== TASK REQUIREMENTS ==
Would you return the data exactly as given, except for its pictures?

== ENTRIES PROVIDED ==
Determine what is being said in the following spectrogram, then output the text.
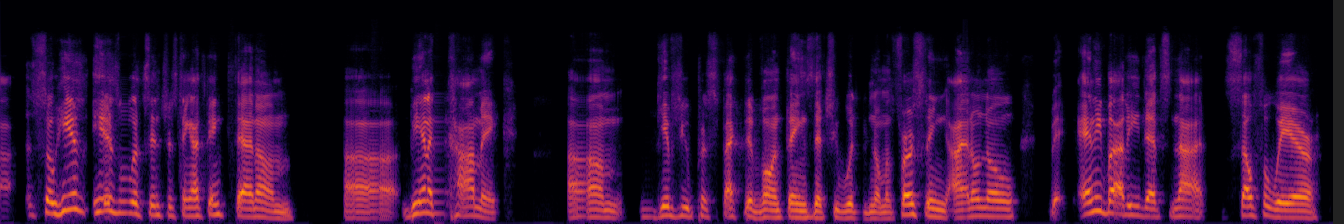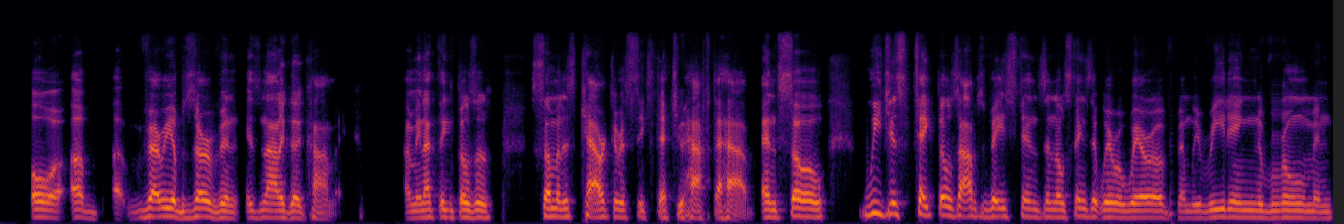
Uh, so here's here's what's interesting. I think that um, uh, being a comic um, gives you perspective on things that you wouldn't know. The first thing, I don't know anybody that's not self-aware or uh, uh, very observant is not a good comic. I mean, I think those are some of the characteristics that you have to have. And so we just take those observations and those things that we're aware of, and we're reading the room and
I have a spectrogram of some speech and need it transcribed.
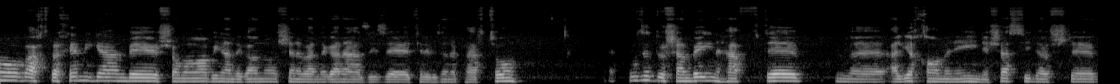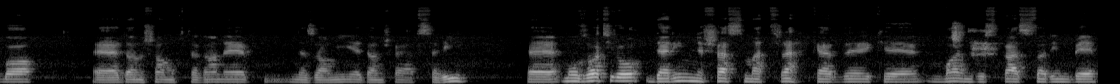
و وقت بخیر میگم به شما بینندگان و شنوندگان عزیز تلویزیون پرتو. روز دوشنبه این هفته علی خامنه ای نشستی داشته با دانش آموختگان نظامی دانشگاه افسری. موضوعاتی رو در این نشست مطرح کرده که ما امروز قصد داریم به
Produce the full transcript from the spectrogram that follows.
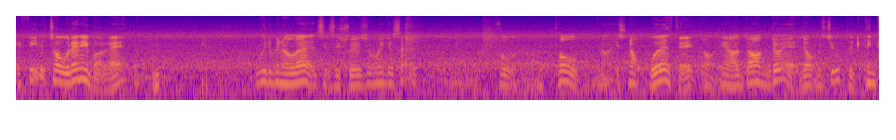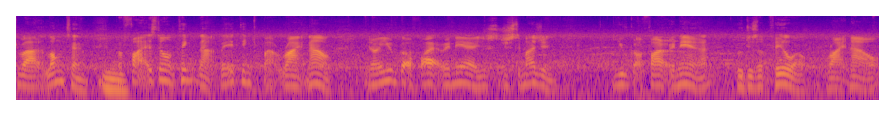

== ANSWER SECTION ==
Determine what is being said in the following spectrogram, then output the text.
Uh, so here's here's what's interesting. I think that um, uh, being a comic um, gives you perspective on things that you wouldn't know. The first thing, I don't know anybody that's not self-aware or uh, uh, very observant is not a good comic. I mean, I think those are some of the characteristics that you have to have. And so we just take those observations and those things that we're aware of, and we're reading the room and
I have a spectrogram of some speech and need it transcribed.
و وقت بخیر میگم به شما بینندگان و شنوندگان عزیز تلویزیون پرتو. روز دوشنبه این هفته علی خامنه ای نشستی داشته با دانش آموختگان نظامی دانشگاه افسری. موضوعاتی رو در این نشست مطرح کرده که ما امروز قصد داریم به
Produce the full transcript from the spectrogram that follows.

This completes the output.